Citation: Kergosien N, Stiger-Pouvreau V, Connan S, Hennequart F and Brébion J (2023) Mini-Review: brown macroalgae as a promising raw material to produce biostimulants for the agriculture sector. Front. Agron. 5:1109989. doi: 10.3389/fagro.2023.1109989
Received: 28 November 2022; Accepted: 29 March 2023;
Published: 16 May 2023.
Edited by:Rachid Bouharroud, National Institute of Agronomic Research, Morocco
Reviewed by:Mohammed Antar, McGill University, Macdonald Campus, Canada
Copyright © 2023 Kergosien, Stiger-Pouvreau, Connan, Hennequart and Brébion. This is an open-access article distributed under the terms of the Creative Commons Attribution License (CC BY). The use, distribution or reproduction in other forums is permitted, provided the original author(s) and the copyright owner(s) are credited and that the original publication in this journal is cited, in accordance with accepted academic practice.

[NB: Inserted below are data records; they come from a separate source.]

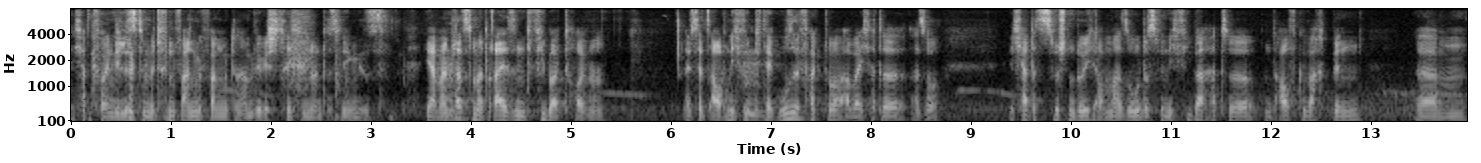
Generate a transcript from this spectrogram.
Ich habe vorhin die Liste mit fünf angefangen und dann haben wir gestrichen und deswegen ist es. Ja, mein Platz Nummer drei sind Fieberträume. Ist jetzt auch nicht wirklich hm. der Gruselfaktor, aber ich hatte, also ich hatte es zwischendurch auch mal so, dass wenn ich Fieber hatte und aufgewacht bin, ähm,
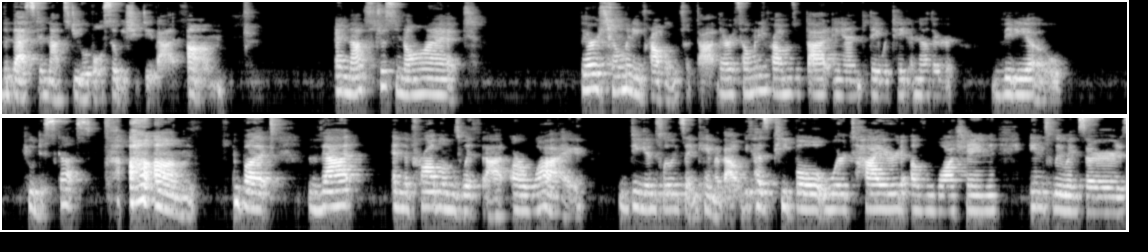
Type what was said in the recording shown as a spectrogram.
the best and that's doable. So we should do that. Um, and that's just not, there are so many problems with that. There are so many problems with that, and they would take another video to discuss. um, but that and the problems with that are why de-influencing came about because people were tired of watching influencers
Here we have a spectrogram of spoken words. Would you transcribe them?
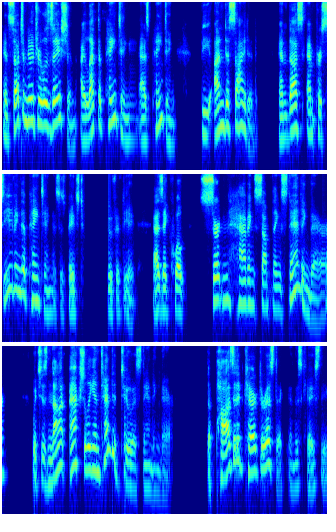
In such a neutralization, I let the painting as painting be undecided, and thus am perceiving the painting, this is page 258, as a quote, certain having something standing there, which is not actually intended to as standing there. The posited characteristic, in this case, the,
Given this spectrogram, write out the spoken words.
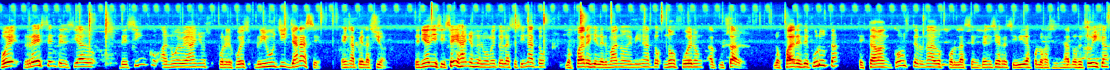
Fue resentenciado de 5 a 9 años por el juez Ryuji Yanase en apelación. Tenía 16 años en el momento del asesinato. Los padres y el hermano de Minato no fueron acusados. Los padres de Furuta estaban consternados por las sentencias recibidas por los asesinatos de su hija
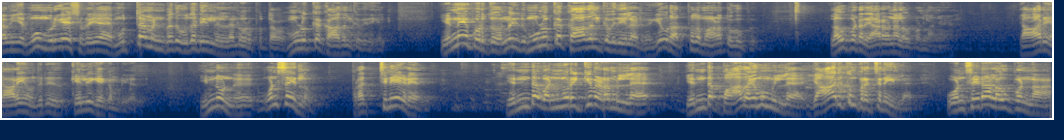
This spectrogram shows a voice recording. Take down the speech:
கவிஞர் மு. முருகேஷுடைய முத்தம் என்பது உதடியில் இல்லைன்னு ஒரு புத்தகம் முழுக்க காதல் கவிதைகள். என்னை பொறுத்தவரையில் இது முழுக்க காதல் கவிதைகள் அடங்கிய ஒரு அற்புதமான தொகுப்பு. லவ் பண்ணுற யாரை வேணால் லவ் பண்ணலாங்க. யாரும் யாரையும் வந்துட்டு கேள்வி கேட்க முடியாது. இன்னொன்று ஒன் சைடு லவ் பிரச்சனையே கிடையாது. எந்த வன்முறைக்கும் இடம் இல்லை. எந்த பாதகமும் இல்லை. யாருக்கும் பிரச்சனை இல்லை. ஒன் சைடாக லவ் பண்ணால்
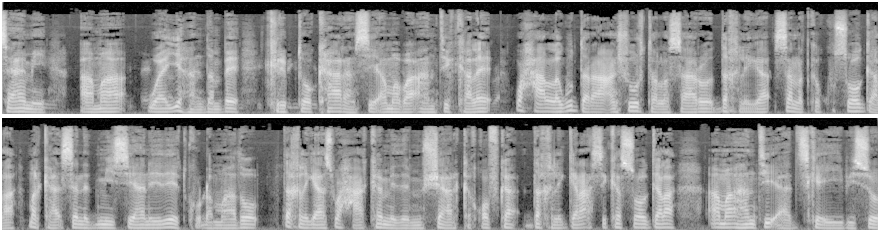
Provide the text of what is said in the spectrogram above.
saami ama waayahan dambe criptocurrency amaba hanti kale. Waxaa lagu daraa canshuurta la saaro dakhliga sannadka ku soo gala marka sannad miisaaniyadeed ku dhammaado dakhligaas waxaa ka mida mushaarka qofka dakhli ganacsi ka soo gala ama hanti aad iska iibiso.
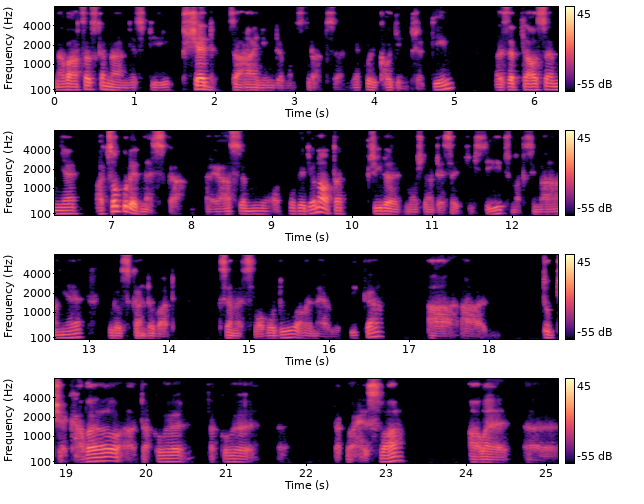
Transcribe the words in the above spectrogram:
na Václavském náměstí před zahájením demonstrace, několik hodin předtím. Zeptal se mě, a co bude dneska? A já jsem mu odpověděl, no tak přijde možná 10 tisíc maximálně, budou skandovat chceme svobodu, ale ne Ludvíka a, a Dubček Havel a takové, takové, takové hesla, ale uh,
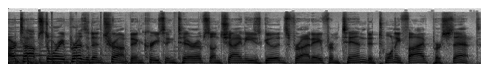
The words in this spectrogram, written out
Our top story President Trump increasing tariffs on Chinese goods Friday from 10 to 25 percent.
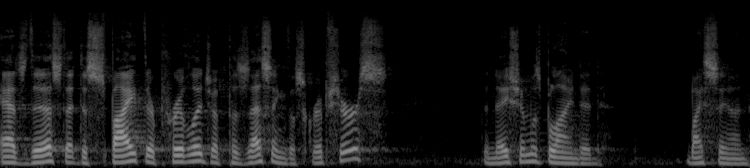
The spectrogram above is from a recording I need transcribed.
adds this that despite their privilege of possessing the Scriptures, the nation was blinded by sin,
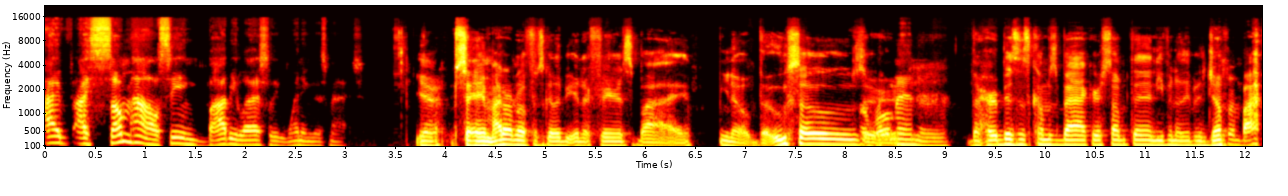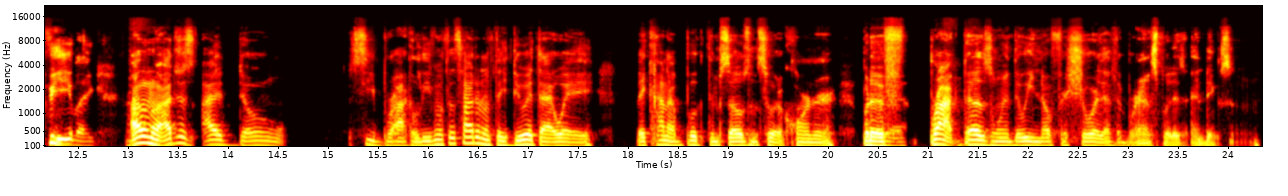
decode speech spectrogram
I somehow seeing Bobby Lashley winning this match. Yeah, same. I don't know if it's gonna be interference by you know the Usos Or or or the Hurt Business comes back or something. Even though they've been jumping Bobby, like I don't know. I just I don't see Brock leaving with the title. And if they do it that way, they kind of book themselves into a corner. But if yeah. Brock does win, then we know for sure that the brand split is ending soon.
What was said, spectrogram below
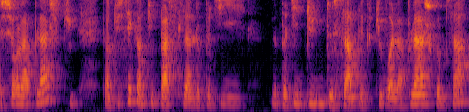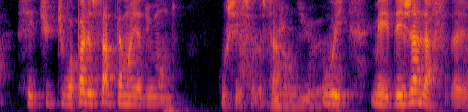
Sur la plage, tu, quand tu sais quand tu passes là le petit, le petit dune de sable et que tu vois la plage comme ça, c'est tu, tu vois pas le sable tellement il y a du monde couché sur le sable. Aujourd'hui. Oui, mais déjà là, euh,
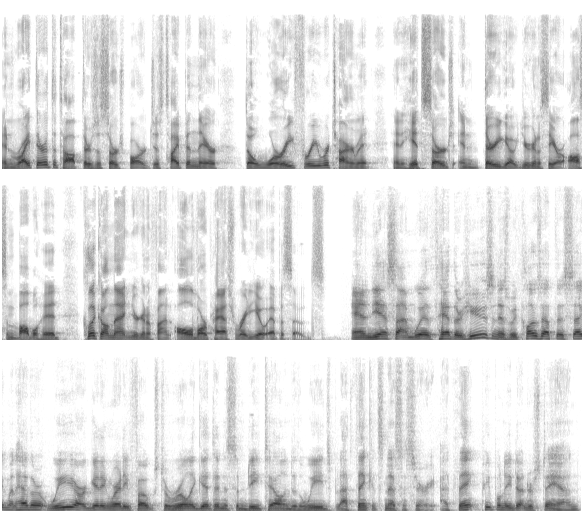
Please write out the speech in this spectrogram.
And right there at the top, there's a search bar. Just type in there the worry free retirement and hit search and there you go. You're going to see our awesome bobblehead. Click on that and you're going to find all of our past radio episodes. And yes, I'm with Heather Hughes. And as we close out this segment, Heather, we are getting ready, folks, to really get into some detail into the weeds, but I think it's necessary. I think people need to understand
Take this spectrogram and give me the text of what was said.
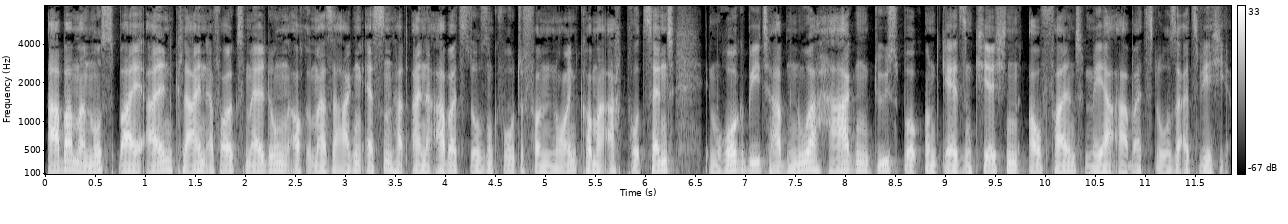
Aber man muss bei allen kleinen Erfolgsmeldungen auch immer sagen, Essen hat eine Arbeitslosenquote von 9,8 Prozent. Im Ruhrgebiet haben nur Hagen, Duisburg und Gelsenkirchen auffallend mehr Arbeitslose als wir hier.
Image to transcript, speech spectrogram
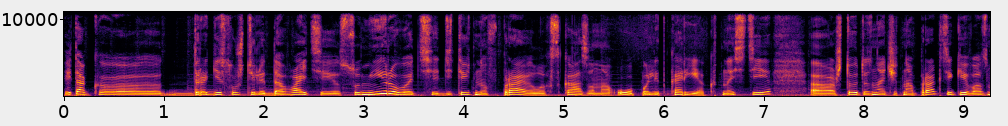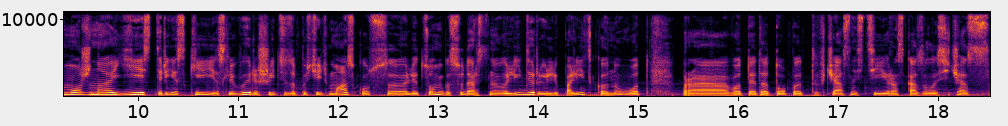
Итак, э, дорогие слушатели, давайте суммировать. Действительно, в правилах сказано о политкорректности. Э, что это значит на практике? Возможно, есть риски, если вы решите запустить маску с лицом государственного лидера или политика. Ну вот, про вот этот опыт, в частности, и рассказывала сейчас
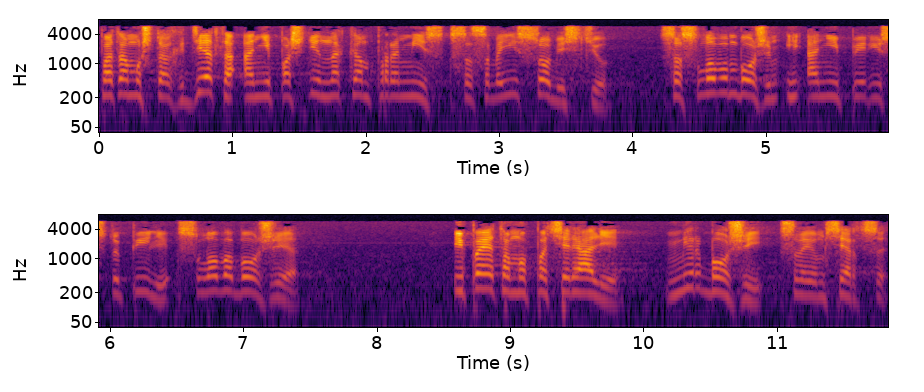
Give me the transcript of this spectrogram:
потому что где-то они пошли на компромисс со своей совестью, со Словом Божьим, и они переступили Слово Божие. И поэтому потеряли мир Божий в своем сердце.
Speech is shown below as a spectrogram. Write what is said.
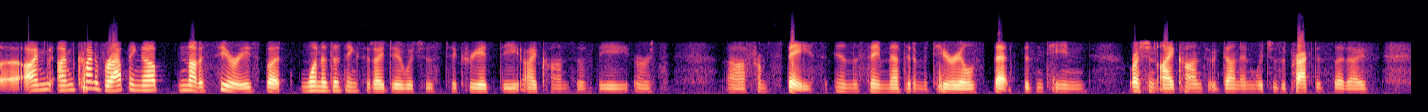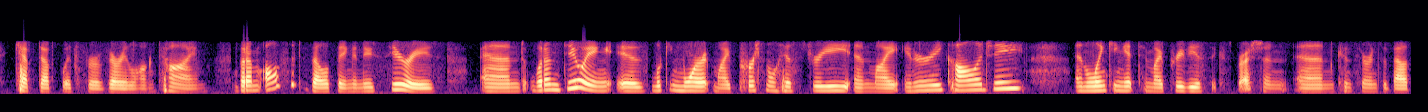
Uh, I'm I'm kind of wrapping up not a series, but one of the things that I do, which is to create the icons of the Earth uh, from space in the same method and materials that Byzantine Russian icons are done in, which is a practice that I've kept up with for a very long time. But I'm also developing a new series and what I'm doing is looking more at my personal history and my inner ecology and linking it to my previous expression and concerns about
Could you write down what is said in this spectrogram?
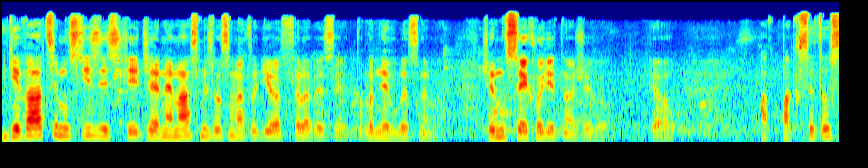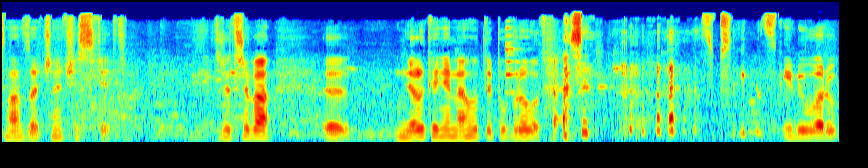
diváci musí zjistit, že nemá smysl se na to dívat v televizi. Podle mě vůbec nemá. Že musí chodit naživo. Jo. A pak se to snad začne čistit. Že třeba e, umělkyně mého typu budou odcházet z psychických důvodů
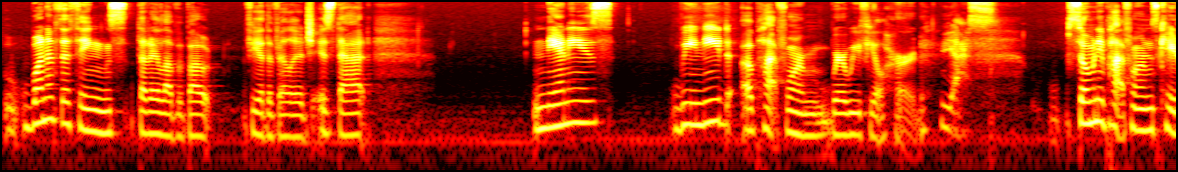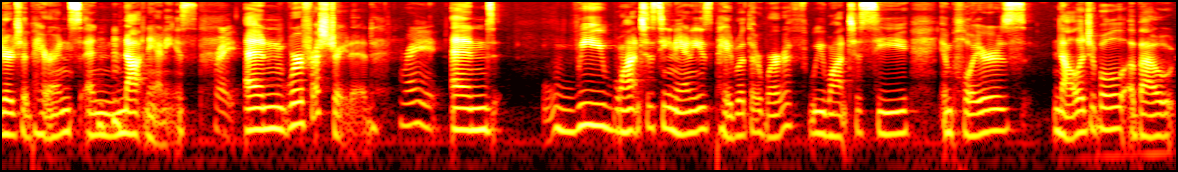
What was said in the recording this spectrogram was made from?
one of the things that I love about Via the Village is that nannies, we need a platform where we feel heard. Yes. So many platforms cater to parents and not nannies. Right. And we're frustrated. Right. And we want to see nannies paid what they're worth. We want to see employers knowledgeable about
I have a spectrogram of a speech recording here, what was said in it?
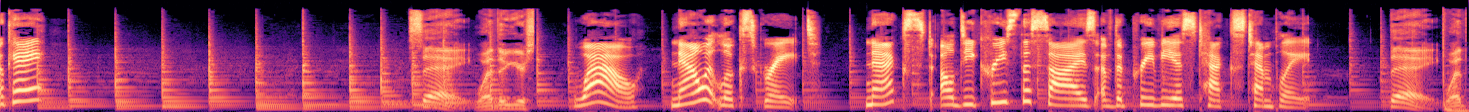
okay? say, whether you're Wow, now it looks great. Next, I'll decrease the size of the previous text template. say, whether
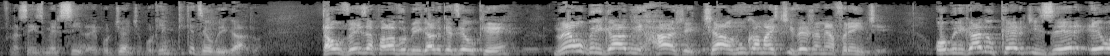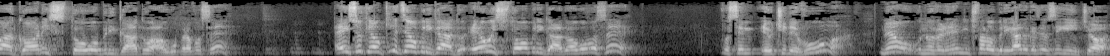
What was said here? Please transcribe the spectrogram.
Em francês, merci, daí por diante. Por o que quer dizer obrigado? Talvez a palavra obrigado quer dizer o quê? Não é obrigado e rage, tchau, nunca mais te vejo na minha frente. Obrigado quer dizer eu agora estou obrigado a algo para você. É isso que eu quis dizer obrigado. Eu estou obrigado a algo a você. você. Eu te devo uma. Não, na verdade a gente fala obrigado quer dizer o seguinte, ó,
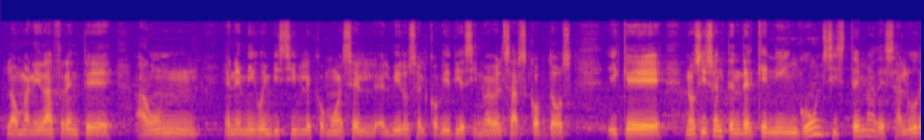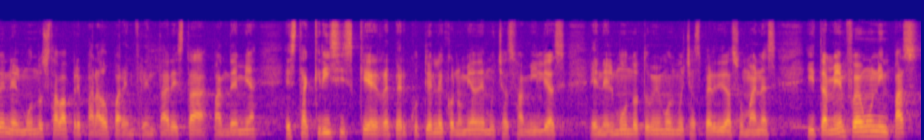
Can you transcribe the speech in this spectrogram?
la humanidad frente a un enemigo invisible como es el, virus, el COVID-19, el SARS-CoV-2, y que nos hizo entender que ningún sistema de salud en el mundo estaba preparado para enfrentar esta pandemia, esta crisis que repercutió en la economía de muchas familias en el mundo, tuvimos muchas pérdidas humanas y también fue un impasse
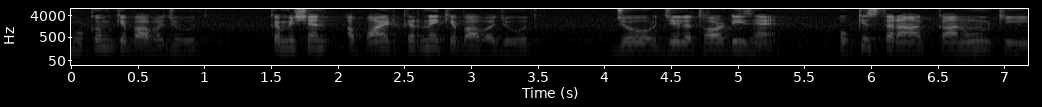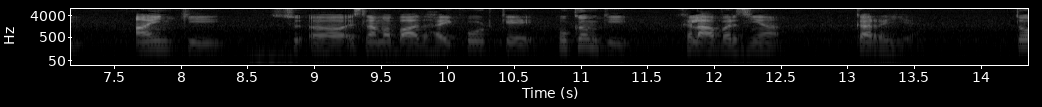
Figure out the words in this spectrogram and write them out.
हुक्म के बावजूद, कमीशन अपॉइंट करने के बावजूद, जो जेल अथॉरिटीज़ हैं, वो किस तरह कानून की, आइन की इस्लामाबाद हाई कोर्ट के हुक्म की खिलाफ वर्जियाँ कर रही है। तो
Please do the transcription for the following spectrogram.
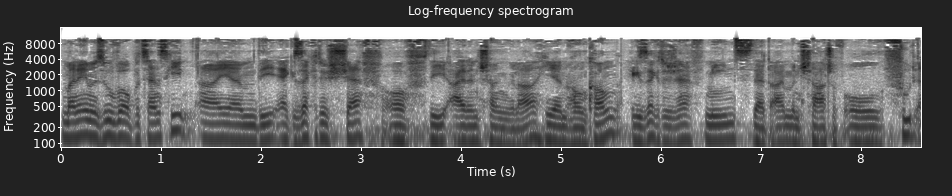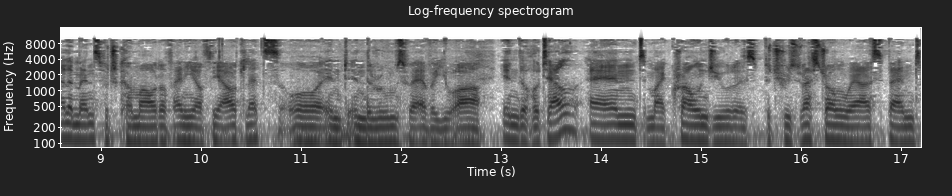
my name is Uwe Opocensky. I am the executive chef of the Island Shangri-La here in Hong Kong. Executive chef means that I'm in charge of all food elements which come out of any of the outlets or in, in the rooms wherever you are in the hotel. And my crown jewel is Petrus Restaurant where I spend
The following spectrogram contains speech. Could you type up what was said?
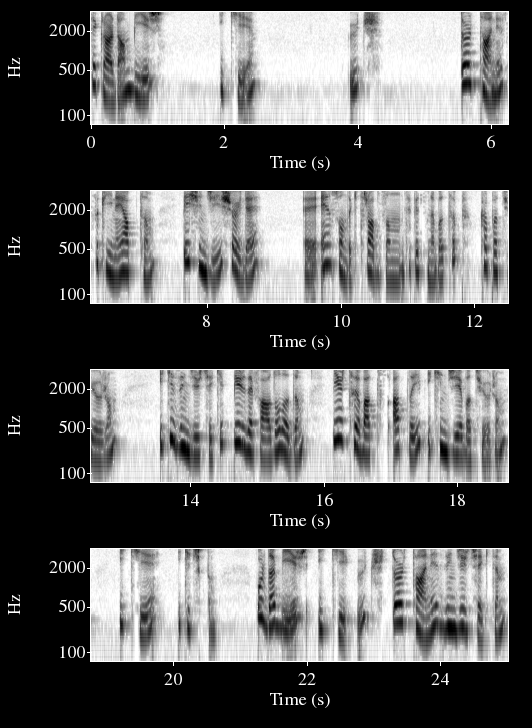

No use, distribution or reproduction is permitted which does not comply with these terms.